“Jacqui!” Mom called, “It’s time to get up, sweetie, it’s four in the afternoon already!”
“What!?” I squeaked, tumbling out of my sheets and leaping to my feet. I was clad in my favorite red Oliver & Co. pajamas. Clutched tightly in my hand was my favorite toy cat, Oliver himself. His fabric was faded and his tail ratty, but he was mine and I loved him. “What?!” I squeaked again, half hysterical. I’d never slept that late before in my life and it was disorientating. “It can’t be four! I’ve never slept that late before!” My mom, standing in the doorway, laughed.
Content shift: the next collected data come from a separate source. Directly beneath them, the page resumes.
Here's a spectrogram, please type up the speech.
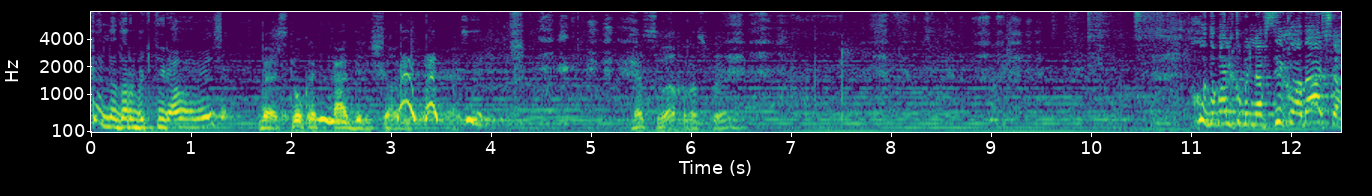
كان ضرب كتير قوي يا باشا. بس بكرة تتعدل ان شاء الله بس, بس بقى خلاص بقى. خدوا بالكم من نفسيكم يا باشا.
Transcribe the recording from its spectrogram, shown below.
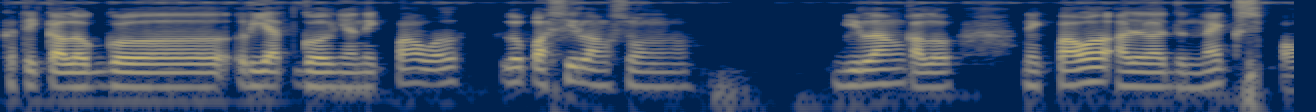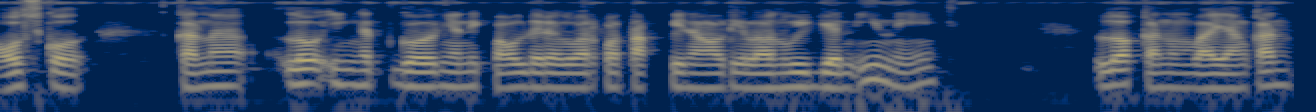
ketika lo gol lihat golnya Nick Powell lo pasti langsung bilang kalau Nick Powell adalah the next Paul Scholes karena lo inget golnya Nick Powell dari luar kotak penalti lawan Wigan ini lo akan membayangkan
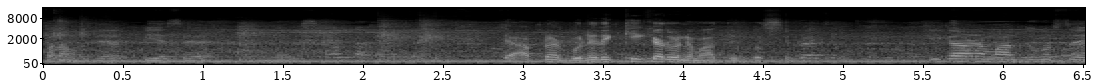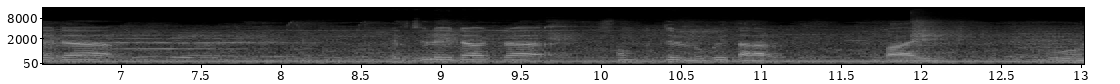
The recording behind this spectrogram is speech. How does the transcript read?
কলামপুর যে পিএসএ নিয়ে গেছি। আপনার বোনের কি কারণে মারধর করছিল? কী কারণে মারধর করছে? এটা অ্যাকচুয়ালি এটা একটা সম্পত্তির লোভই তারা ভাই বোন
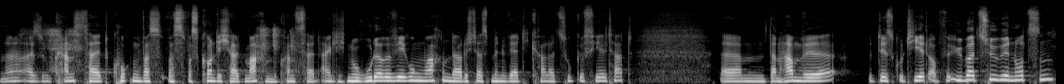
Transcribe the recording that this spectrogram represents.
Ne? Also du kannst halt gucken, was, was, was konnte ich halt machen. Du kannst halt eigentlich nur Ruderbewegungen machen, dadurch, dass mir ein vertikaler Zug gefehlt hat. Ähm, dann haben wir diskutiert, ob wir Überzüge nutzen.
“Sweetie,” she said coaxingly in the manner of an adult speaking to a little kid. I felt a twinge of annoyance. I wasn’t a little kid or anything – I was five years old! I’d start kindergarten in the fall and everything. “It’s okay, you’re just jet lagged.”
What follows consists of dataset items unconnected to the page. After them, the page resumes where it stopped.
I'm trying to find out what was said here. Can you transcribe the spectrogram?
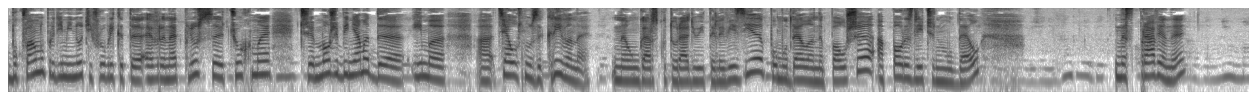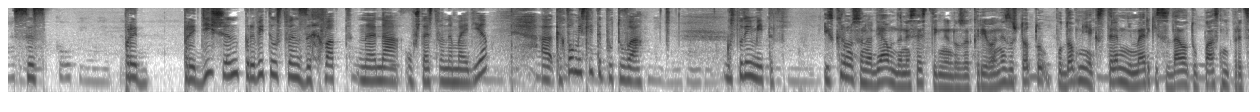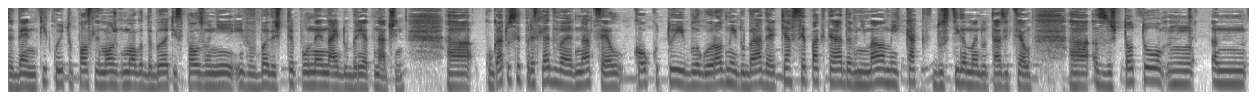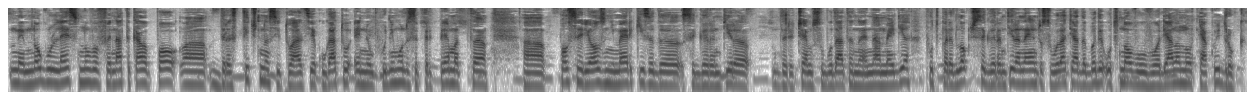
Буквално преди минути в рубриката Евронет Плюс чухме, че може би няма да има а, цялостно закриване на унгарското радио и телевизия по модела на Полша, а по-различен модел на справяне с пред, предишен правителствен захват на една обществена медия. А, какво мислите по това? Господин Митев. Искрено се надявам да не се стигне до закриване, защото подобни екстремни мерки създават опасни прецеденти, които после може, могат да бъдат използвани и в бъдеще по не най-добрият начин. А, когато се преследва една цел, колкото и благородна и добра да е, тя все пак трябва да внимаваме и как достигаме до тази цел. А, защото е много лесно в една такава по-драстична ситуация, когато е необходимо да се предприемат по-сериозни мерки, за да се гарантира да речем, свободата на една медия, под предлог, че се гарантира нейната свобода, тя да бъде отново овладяна, но от някой друг.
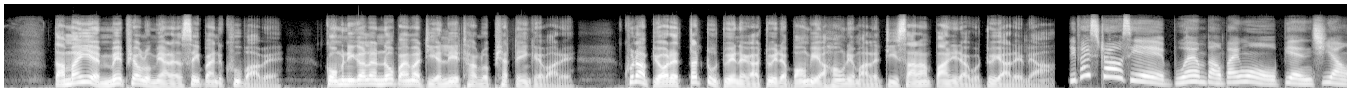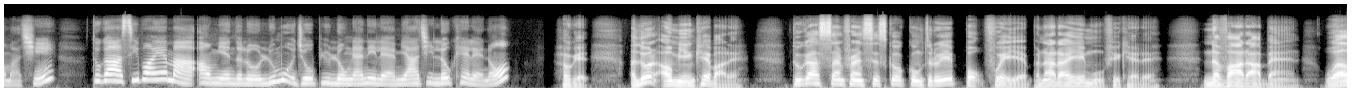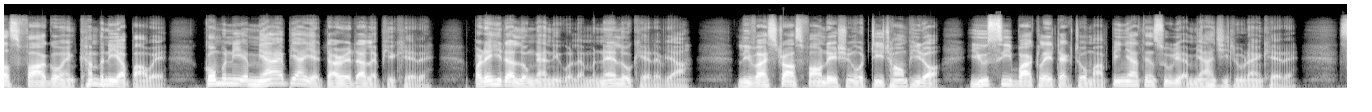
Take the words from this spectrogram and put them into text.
။တမိုင်းရဲ့မေ့ဖြောက်လို့မရတဲ့စိတ်ပိုင်းတစ်ခုပါပဲ။ကွန်မြူနီကလည်းနောက်ပိုင်းမှာဒီအလေးထောက်လို့ဖြတ်တင်ခဲ့ပါတယ်။ခုနပြောတဲ့တတ်တူတွင်တွေကတွေ့တဲ့ဘောင်းဘီအဟောင်းတွေမှာလည်းဒီစာရန်ပါနေတာကိုတွေ့ရတယ်ဗျာ။ Levi Strauss ရဲ့ဘွဲံပေါင်ပိုင်းကိုပြန်ကြည့်အောင်ပါချင်းသူကစီးပွားရေးမှာအောင်မြင်တယ်လို့လူမှုအကျိုးပြုလုပ်ငန်းတွေလည်းအများကြီးလုပ်ခဲ့လေနော်ဟုတ်ကဲ့အလွန်အောင်မြင်ခဲ့ပါတယ် သူက San Francisco ကုန်သွယ်ရေးပုတ်ဖွဲ့ရဲ့ဗနာဒါရေးမှုဖြစ်ခဲ့တယ် Nevada Band Wells Fargo and Company အပါအဝင်ကုမ္ပဏီအများအပြားရဲ့ director လည်းဖြစ်ခဲ့တယ်ပရိဟိတလုပ်ငန်းတွေကိုလည်းမနှဲလုပ်ခဲ့တယ်ဗျာ Levi Strauss Foundation ကိုတည်ထောင်ပြီးတော့ UC Berkeley Tech တို့မှာပညာသင်ဆုတွေအများကြီးလှူဒန်းခဲ့တယ်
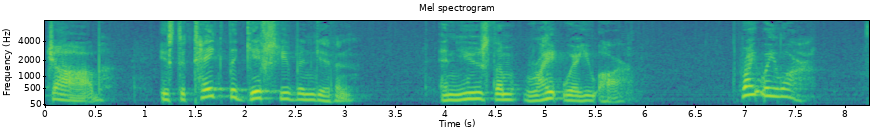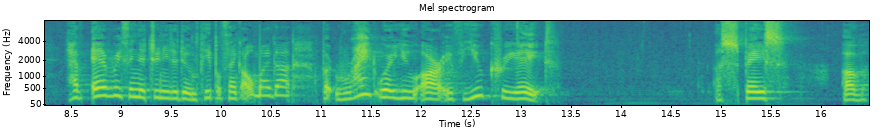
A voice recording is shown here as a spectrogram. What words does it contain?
job is to take the gifts you've been given and use them right where you are. Right where you are. Have everything that you need to do. And people think, oh my God, but right where you are, if you create a space of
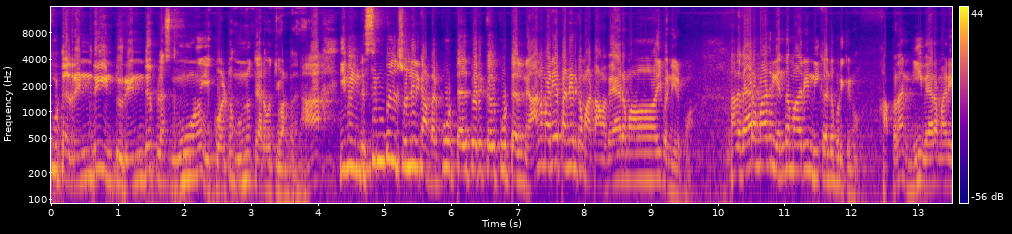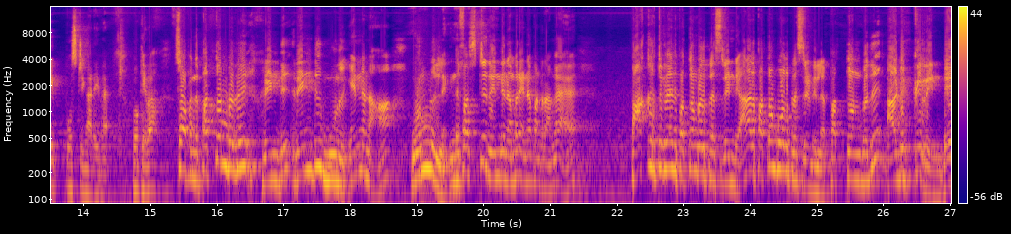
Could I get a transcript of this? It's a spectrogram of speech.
கூட்டல் ரெண்டு இன்டூ ரெண்டு பிளஸ் மூணு ஈக்குவல் டு முன்னூத்தி அறுபத்தி ஒன்பதுனா இவன் இந்த சிம்பிள் சொல்லியிருக்கான் பாரு. கூட்டல் பெருக்கல் கூட்டல்னு. அந்த மாதிரியே பண்ணியிருக்க மாட்டான். அவன் வேற மாதிரி பண்ணியிருப்பான். அந்த வேற மாதிரி எந்த மாதிரி நீ கண்டுபிடிக்கணும். அப்பதான் நீ வேற மாதிரி போஸ்டிங் அடைவ. ஓகேவா சோ அப்ப இந்த பத்தொன்பது ரெண்டு ரெண்டு மூணு என்னன்னா ஒண்ணு இல்லை. இந்த ஃபர்ஸ்ட் ரெண்டு நம்பர் என்ன பண்றாங்க? பாக்குறதுக்கு பத்தொன்பது பிளஸ் ரெண்டு. ஆனால் பத்தொன்பது பிளஸ் ரெண்டு இல்ல. பத்தொன்பது அடுக்கு ரெண்டு.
“Jet lagged?” What was that? I’d been on a jet before, I knew that. The plane we’d taken to get here was a jet. It had been so huge, I thought I could fit everyone in Canton in it. Certainly, it was the biggest plane I’d ever ridden in my life and I’d been in the air constantly since I was three months old. My aunt was even a flight attendant. No, I was no stranger to the world of flight, but I wasn’t sure just what this ‘jet lag’ was. I stared at my mom quizzically. Again, she laughed.
“It was a late flight and time is different in Germany. In Europe, actually,” she explained, “We’re six hours ahead.”
Again, I was reduced to staring.
“That means that even though its 4:00pm here, it’s really 10:00am back at home.” Mom finished with a smile.
“Oh,” I scoffed, trying to act as though I’d already known that. “I knew that.” She smiled knowingly and I rolled my eyes. Parents!
I went through my day bewildered at the intermix of the familiar and the strange – through the window, a green pine tree swishing in the wind, normal as anything I’d ever seen, and on the T.V. screen people speaking German. I stared incoherently at the screen and I didn’t understand a single word. It was so strange.
It was all so bizarre to me. It took me a week to finally settle in and slowly, I got used to the foreign voices that had originally felt so harsh and strange. Somehow, they felt familiar. Safe. And somehow, I felt like I loved Germany. And just maybe, maybe this was home.